Q: I’ve taken a ceramics class before, do you offer intermediate and expert courses?
A: Because of the one on one aspect of the classes, all levels are encouraged to enroll. There is ample time in each classes for everyone to work on their own specific needs.
Q: How are the classes structured?
A: Courses run 4 weeks in length, with one class the same day each week. The lesson starts at 6:30pm, but you are encouraged to come as early as 6pm to prep your clay and get settled. Class runs till about 9pm.
Q: What content is covered in the class?
A: All the basics and then some! Wedging the clay, centering, opening the vessel, pulling up, shaping & trimming. Advanced techniques are also available.
Q: What do I get to make?
A:The courses are driven by you! You make what you want. Whether it’s plates, bowls, mugs or whatever else, you decide. I’m here to facilitate your new creative outlet. The only assignment that is required is a throwing exercise in the third week to help build throwing skills.
Q: How many things do I get to make?
A: As many as you want! You can spend as little or as much time on any number of pieces.

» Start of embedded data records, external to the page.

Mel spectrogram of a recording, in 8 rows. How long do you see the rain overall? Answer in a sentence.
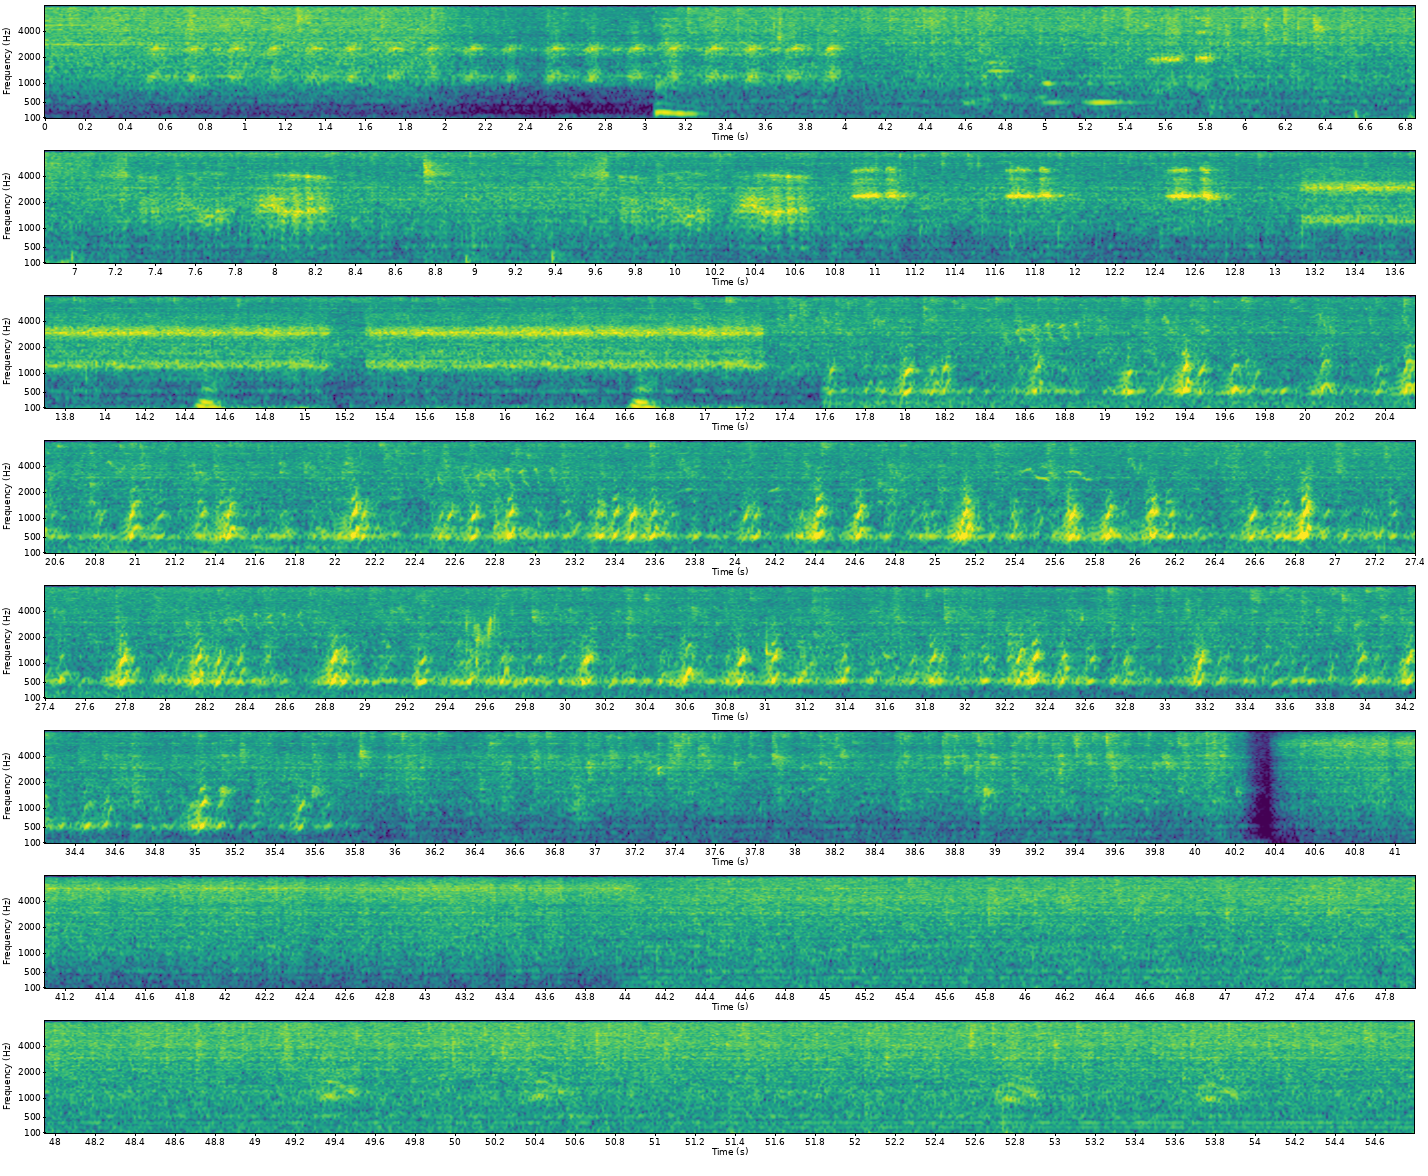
You can hear the rain for 55 seconds altogether.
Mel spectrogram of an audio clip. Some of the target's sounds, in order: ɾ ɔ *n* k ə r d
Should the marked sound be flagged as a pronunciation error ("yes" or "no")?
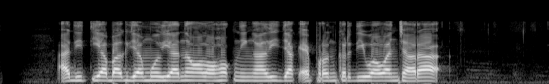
no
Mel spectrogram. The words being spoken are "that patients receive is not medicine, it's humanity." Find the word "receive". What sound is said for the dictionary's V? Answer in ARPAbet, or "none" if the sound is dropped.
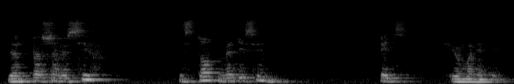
F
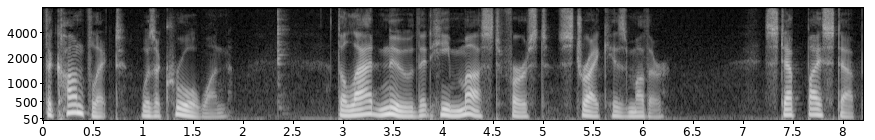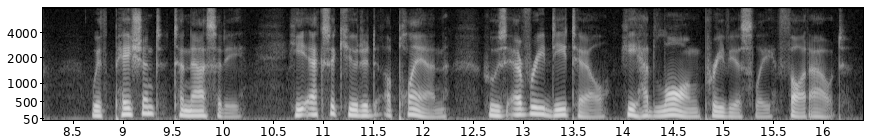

I of course have recommendations, but those are loose guidelines.
Q: Can my friends come too?
A: Registration opens up one month before the class starts, so enrol early to make sure you both get a spot!
Q: How much does it cost and what is included?
A: The entire course is $200 plus taxes & fees. You receive a bag of clay, with the option to purchase more if need be.
Q: What happens if I don’t finish all my pieces?
A: If you run out of time I will glaze your work for you, and schedule a pick up time after the course is over.
Q: Can I take the course more than once?
A: You can take the course as many times as you like, studio spaces are also available for Alumni
Q: Do you offer drop in?
A: At this time drop in is occasional- keep an eye out on Social Media for more information.